Trump Orders Review Of Clean Water Rule Opposed By Farm Groups

Feb 28, 2017

Then-administrator of the Environmental Protection Agency Gina McCarthy visits a Missouri farm in 2014 to highlight the Clean Water Rule.
Credit Kristofor Husted / Harvest Public Media

President Donald Trump issued an executive order Tuesday directing the Environmental Protection Agency to revise a controversial environmental rule opposed by many Midwest farm groups.

Trump ordered new EPA administrator Scott Pruitt to formally revise the Obama Administration’s 2015 Clean Water Rule, also known as the Waters of the U.S. Rule, which was meant to explain which rivers, streams and creeks are subject to regulation by the EPA.

The EPA used the Clean Water Rule wants to clarify a portion of the Clean Water Act to give the agency more control over millions of acres of wetlands and streams. The agency spent months trying to sell the regulations to farmers, but many did not bite.

The American Farm Bureau Federation and its many state-level counterparts pushed to change the rule, along with other farm groups, saying it was a federal overreach onto farmers’ land and contending that the rule would allow the agency to dictate how farmers use certain bodies of water on farmland.

“We think it’s an opportunity for EPA to listen to farmers and look at the fine print of the regulation that the Obama Administration did and then, ultimately, to get it right -- to get something that works for the environment and for farmers,” says Don Parrish, senior director of regulatory relations at the AFBF.

Many environmental groups, however, say the rule is necessary to combat water pollution, especially water pollution caused by farms and ranches.

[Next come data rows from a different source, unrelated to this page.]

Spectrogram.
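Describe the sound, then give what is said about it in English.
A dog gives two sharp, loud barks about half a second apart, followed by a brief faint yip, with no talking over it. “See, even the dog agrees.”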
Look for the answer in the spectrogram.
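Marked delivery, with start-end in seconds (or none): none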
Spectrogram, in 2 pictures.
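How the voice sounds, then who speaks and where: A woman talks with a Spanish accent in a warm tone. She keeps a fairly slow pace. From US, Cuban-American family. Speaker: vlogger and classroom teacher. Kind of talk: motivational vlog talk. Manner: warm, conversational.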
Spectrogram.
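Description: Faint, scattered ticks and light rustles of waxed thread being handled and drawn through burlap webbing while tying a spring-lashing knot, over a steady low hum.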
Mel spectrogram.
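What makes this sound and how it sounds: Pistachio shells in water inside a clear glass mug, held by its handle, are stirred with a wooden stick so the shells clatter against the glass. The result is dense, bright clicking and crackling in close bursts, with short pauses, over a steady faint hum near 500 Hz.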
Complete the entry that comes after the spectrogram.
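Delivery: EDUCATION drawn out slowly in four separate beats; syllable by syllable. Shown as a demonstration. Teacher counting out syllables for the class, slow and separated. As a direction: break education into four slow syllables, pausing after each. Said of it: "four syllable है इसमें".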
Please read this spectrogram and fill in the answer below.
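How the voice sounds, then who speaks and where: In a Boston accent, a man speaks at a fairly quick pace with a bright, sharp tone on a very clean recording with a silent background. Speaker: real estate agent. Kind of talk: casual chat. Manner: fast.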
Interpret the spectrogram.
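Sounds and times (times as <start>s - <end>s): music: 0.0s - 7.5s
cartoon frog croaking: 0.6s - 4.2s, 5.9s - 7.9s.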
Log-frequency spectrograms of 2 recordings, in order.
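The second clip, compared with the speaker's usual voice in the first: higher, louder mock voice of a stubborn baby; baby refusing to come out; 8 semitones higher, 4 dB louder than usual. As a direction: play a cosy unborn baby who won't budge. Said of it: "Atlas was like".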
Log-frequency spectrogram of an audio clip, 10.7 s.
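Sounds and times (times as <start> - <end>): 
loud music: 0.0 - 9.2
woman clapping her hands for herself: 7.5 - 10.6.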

“The problem is going to be there,” says Craig Cox of the Environmental Working Group, which supported the rule. “The problem is going to get worse. The problem is going to cry out for a solution.”

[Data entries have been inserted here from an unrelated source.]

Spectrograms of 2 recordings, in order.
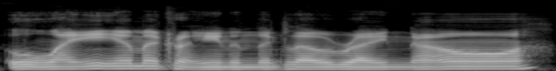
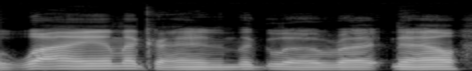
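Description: First: Slow sing-song title ending in a fake sob; hammed-up tearful jingle, breaking at the end; mock crying jingle. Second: Giggling as the title comes out; can't keep a straight face singing it; laughing through the jingle. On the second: Real, not acted. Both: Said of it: "that was me crying at the end".

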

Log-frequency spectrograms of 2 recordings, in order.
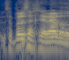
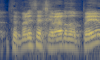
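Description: First: Said in the usual way. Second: "Gerardo P" with the final P said on the end; con la P final. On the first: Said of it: "o has dicho". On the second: Shown as a demonstration. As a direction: add a separate "P" after "Gerardo". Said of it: "Has dicho". ("Gerardo P", con la P al final)

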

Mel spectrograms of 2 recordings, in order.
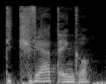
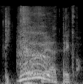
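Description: First: Said in the usual way. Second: High, dramatic "Die Querdenker"; dramatic mock horror. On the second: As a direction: ham up the horror. Repeats phrase dramatically.

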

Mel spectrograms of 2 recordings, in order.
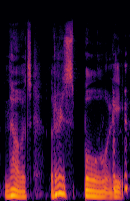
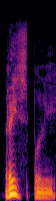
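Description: First: Rispoli said the speaker's own way, slow and firm; arguing back with the Italian man over Rispoli; own pronunciation. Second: Rispoli said the Italian way, mild imitation of the Italian man; the Italian man correcting how Rispoli is said; Italian pronunciation. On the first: Retold or imitated. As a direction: insist on Rispoli as you always say it, slowly. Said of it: "And I was like". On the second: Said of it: "No, you say it".

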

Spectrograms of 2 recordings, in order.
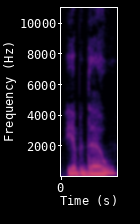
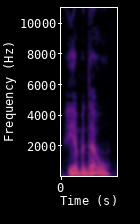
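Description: First: يبدأ with hamza softened into a faint u; tashil with rawm. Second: يبدأ with a clear glottal stop and final u; full hamza. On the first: Teacher applies the rule, eased hamza with faint final vowel. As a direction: say يبدأ as "yabda-u", no hard glottal stop. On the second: Teacher cites the example before softening, full hamza. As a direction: say يبدأ as "yabda'u", hamza fully sounded. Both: Shown as a demonstration. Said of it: "نسهل الهمزة بالروم".

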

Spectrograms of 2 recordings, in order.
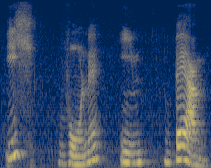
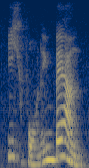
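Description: First: ICH, WOHNE, IN, BERN, each set apart; very slow "Ich wohne in Bern", pausing between words. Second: Said in the usual way. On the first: Shown as a demonstration. Teacher breaking the sentence down for learners, slowly.

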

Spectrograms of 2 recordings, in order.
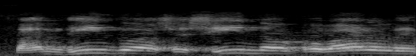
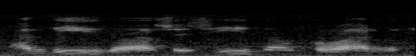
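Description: First: Yelled insults. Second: Softer faded repeat of the insults like an echo; the cave echoes the boy's insults back, softer. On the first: Boy yells insults into cave. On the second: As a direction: give the words back quieter, as a distant cave echo. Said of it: "y el eco le decía". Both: Retold or imitated.

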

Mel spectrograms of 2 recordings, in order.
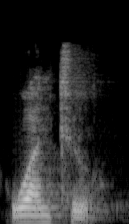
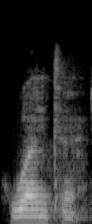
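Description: First: "want to" with a clear full "to" vowel. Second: "want to" with a reduced "tə"; weak to. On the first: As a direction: say "to" fully, as "too". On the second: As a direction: soften "to" to a quick schwa. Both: Shown as a demonstration. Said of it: "con acento medio o con acento débil".

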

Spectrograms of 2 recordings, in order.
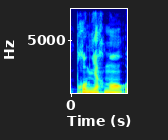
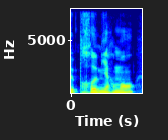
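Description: First: "premièrement" with an o-like first vowel, "promièrement"; regional mispronunciation. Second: Said in the usual way. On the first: Shown as a demonstration. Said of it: "mon accent français n'est pas bon". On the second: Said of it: "au lieu de premièrement".

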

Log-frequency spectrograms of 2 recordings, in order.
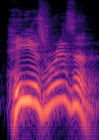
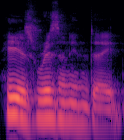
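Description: First: High, loud proclamation; ringing Easter shout; Easter call. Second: Said in the usual way. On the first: Real, not acted. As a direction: call it out to the congregation.

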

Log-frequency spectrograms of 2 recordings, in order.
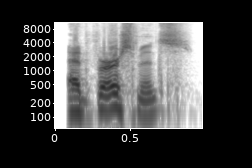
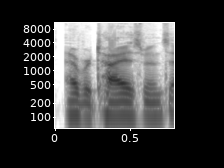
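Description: First: Advertisements said as ad-VER-tis-ments; British pronunciation. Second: Advertisements said as ad-ver-TIZE-ments; American pronunciation. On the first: Offering viewers both pronunciations, advertisements as ad-VER-tis-ments. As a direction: say advertisements with a short "tis", no "tize". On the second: Offering viewers both pronunciations, advertisements as ad-ver-TIZE-ments. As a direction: say advertisements with a long "tize" syllable. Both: Shown as a demonstration. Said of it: "whatever you wanna call it".

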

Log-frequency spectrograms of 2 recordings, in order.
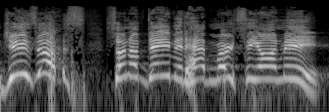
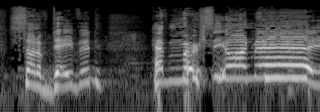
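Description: First: High, loud cry for mercy; shouting. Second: Drawn-out, very high, loud yell; shouting louder. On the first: Blind beggar calls to Jesus passing by, shouting. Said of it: "So he began shouting". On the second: Blind beggar refuses to be hushed, shouting louder. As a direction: bellow the plea, stretching the words high. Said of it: "shouted louder". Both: Acted.

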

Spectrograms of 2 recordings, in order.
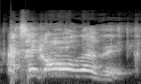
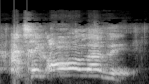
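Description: Both takes have the same delivery.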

Trump on his own can’t repeal the rule. The executive order directs the new EPA administrator to revise it, which could take years.

Parrish says U.S. farmers will likely see Pruitt and the EPA working more with state agencies to set up state water regulations.

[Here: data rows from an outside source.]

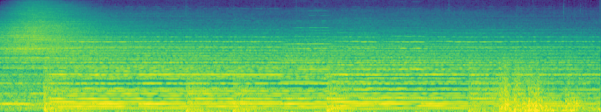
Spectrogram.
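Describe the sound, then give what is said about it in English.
Steady, continuous rain pours throughout, with low rumbles of thunder, layered under a sustained droning musical tone; nobody speaks. “Four Crimson Command guards stand on duty in the rain.”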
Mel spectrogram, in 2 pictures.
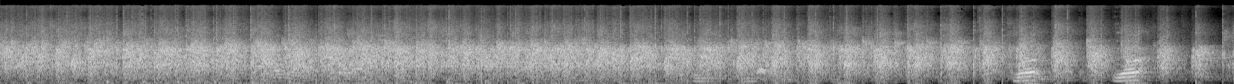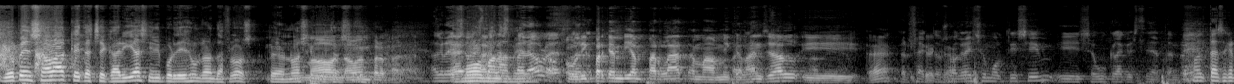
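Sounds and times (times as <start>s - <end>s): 
crowd applauding: 0.0s - 13.0s
speech: 11.2s - 11.5s, 12.4s - 24.6s.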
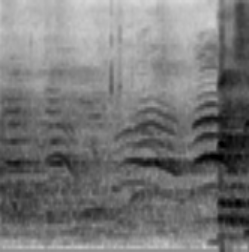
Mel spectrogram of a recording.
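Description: A child's high-pitched voice in a large hall, rising and falling in two short calls, about half a second in and again near the end.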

“We look at this as the first step of many that are going to have to take place in this area,” Parrish says.